Poor Donald McCloud, he’s just a charitable sort. When he sees a man collapse in the street, withering away from hunger, Donald invites him over to dinner. How could he have known he was expected to provide blood. “I hope you didn’t mind,” explains Eramus the vampire, “but I only moistened my lips. Well, just a swig. After all you did invite me up for nourishment.” And thus begins Donald’s admittance into the strange world of Chetwynd-Hayes’ monsters.
Eramus takes Donald to the Monster Club and introduces him to familiar characters like vampires and werewolfs; a few obscure folks too, like mocks, shadies, and maddies; and even some hybrid characters like humgoos and shadmocks. The whole dark—and admittedly silly—little world reveals itself in five stories framed as Donald’s education in the secret ways of this underground society.
No, none of the tales is exactly terrifying, but they are told with a good deal of suspense, originality, and irresistible charm.

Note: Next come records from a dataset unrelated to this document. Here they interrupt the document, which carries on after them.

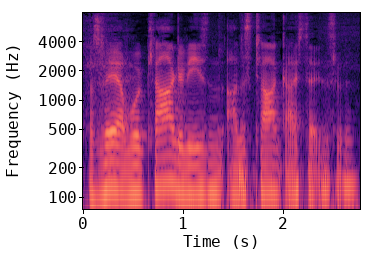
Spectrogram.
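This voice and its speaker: A man's voice: on the low side, steady tone, a little fast, vocal fry, a little hiss or hum. A man giving informal, firm opinions as co-host of a fan podcast. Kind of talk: casual fan podcast chat.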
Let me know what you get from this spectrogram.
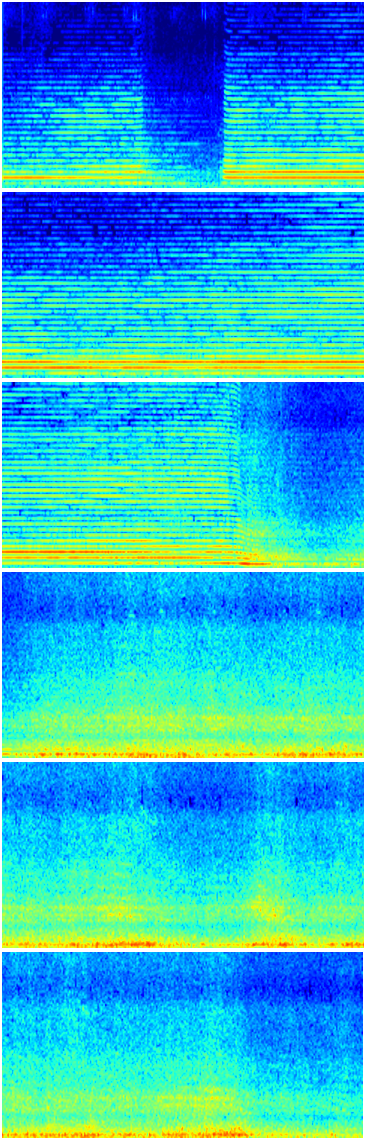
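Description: Rajdhani Express passing at high speed. The locomotive's horn blows, breaks off briefly about two seconds in, then holds a long blast whose pitch drops sharply as the locomotive goes by. The coaches then rush past with a loud rumble and the clatter of wheels over rail joints.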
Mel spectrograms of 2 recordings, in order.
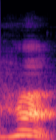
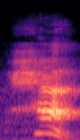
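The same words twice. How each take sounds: First: হ্যাঁ light, with open throat; easy ha. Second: হ্যাঁ squeezed from mid-throat, high and loud; pressed ha. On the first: Teacher drilling the class, হ্যাঁ relaxed and unpressed. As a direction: say হ্যাঁ easily without squeezing. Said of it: "আর সহজভাবে বলো". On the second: Teacher drilling the class, হ্যাঁ tightly pressed. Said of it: "আমরা একটু চাপিয়ে পড়বো". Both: Shown as a demonstration.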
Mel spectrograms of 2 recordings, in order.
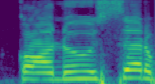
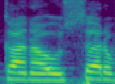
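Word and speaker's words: connoisseur: होता है ना, उसको हमेशा याद रखिए दोस्तों, कॉनौसर बोलते हैं। क्या बोलते हैं, कॉनौसर बोलते हैं। भाई स्पेलिंग देख लीजिए भाई आप लोग ध्यान से,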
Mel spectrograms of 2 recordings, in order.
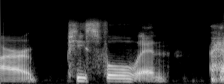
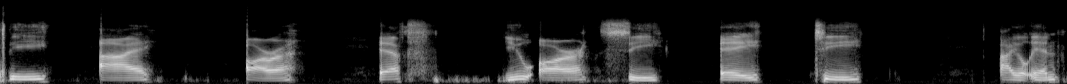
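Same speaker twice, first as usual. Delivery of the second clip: spelling it out; slower than usual. Shown as a demonstration. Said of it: "I'll give you this difficult word".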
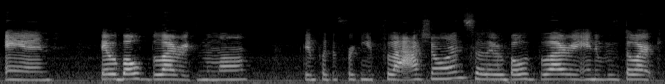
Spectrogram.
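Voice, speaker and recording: Teenage girl vlogger, bright slightly high voice, eager rambling storyteller. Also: little pitch movement, normal speed, a little hiss or hum. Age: teens. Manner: breathless, repeats "I was like", acts out quotes. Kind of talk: excited storytelling vlog.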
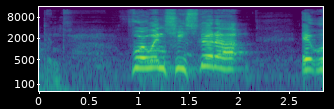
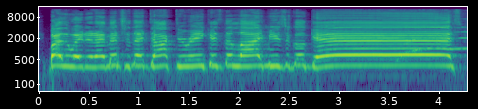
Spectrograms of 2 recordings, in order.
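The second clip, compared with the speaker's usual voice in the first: higher, slower shouted introduction, stretching the last word out long; announcer hype; 6 semitones higher, 4 dB louder than usual. Acted. Host announcing the live musical guest, hyped shout. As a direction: belt it out like a ring announcer.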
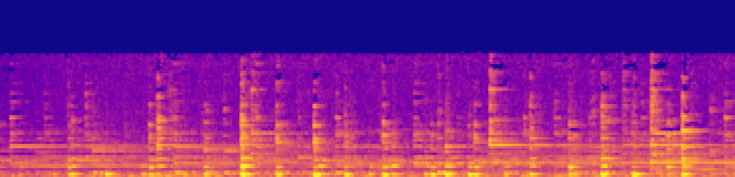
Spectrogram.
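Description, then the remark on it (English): Many cowbells clank and ring in an uneven, overlapping jangle as a herd of cows wearing cowbells moves about high in the Swiss Alps, the metallic tones steady with no talking. “We're high up in the Swiss Alps, and that sound that you're hearing is a herd of cows wearing cowbells.”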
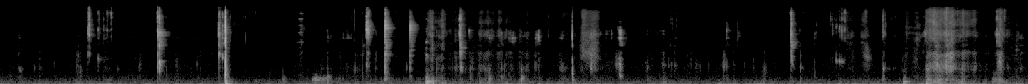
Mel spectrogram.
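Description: Close-up chewing and wet mouth smacks of someone eating turkey leg meat and rice, with scattered sharp clicks, the loudest a little over four seconds in. Near the end a paper napkin rustles against the mouth.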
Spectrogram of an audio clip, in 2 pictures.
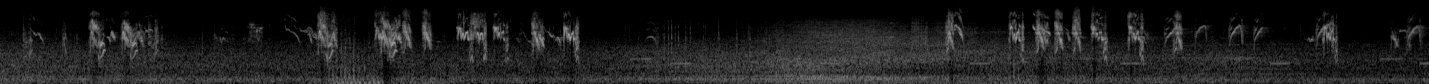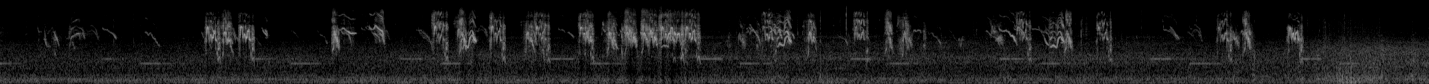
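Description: Eurasian tree sparrows chirping: quick clusters of short, sharp calls that come in bursts throughout, with brief lulls between.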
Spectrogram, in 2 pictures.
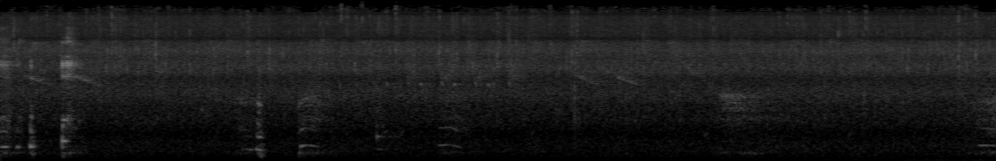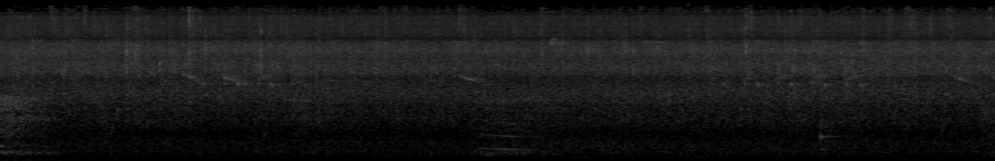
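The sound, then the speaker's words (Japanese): Steady, sudden mountain rain pours down on the roof over a foot bath in a continuous hiss, with a few sharper drips pattering near the start. The rain sounds fairly soft, and nobody speaks. “このまま雨が止むまで足湯に入ってましょう。ここ屋根ありますし、今旅館に戻ると濡れちゃいますから。”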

It reads very much like one of those old horror anthology films so popular from the ’60s to the ’80s, like Black Sabbath or Creepshow. In fact, The Monster Club was—rather loosely—adapted into one of those anthology films in 1981, with none other than Vincent Price in the role of Eramus. While the film is all campy fun, the book is really much better than that. It’s ideal Halloween reading for those who want the feeling of a horror novel but would prefer to sleep with the lights off afterward.
Review by Matthew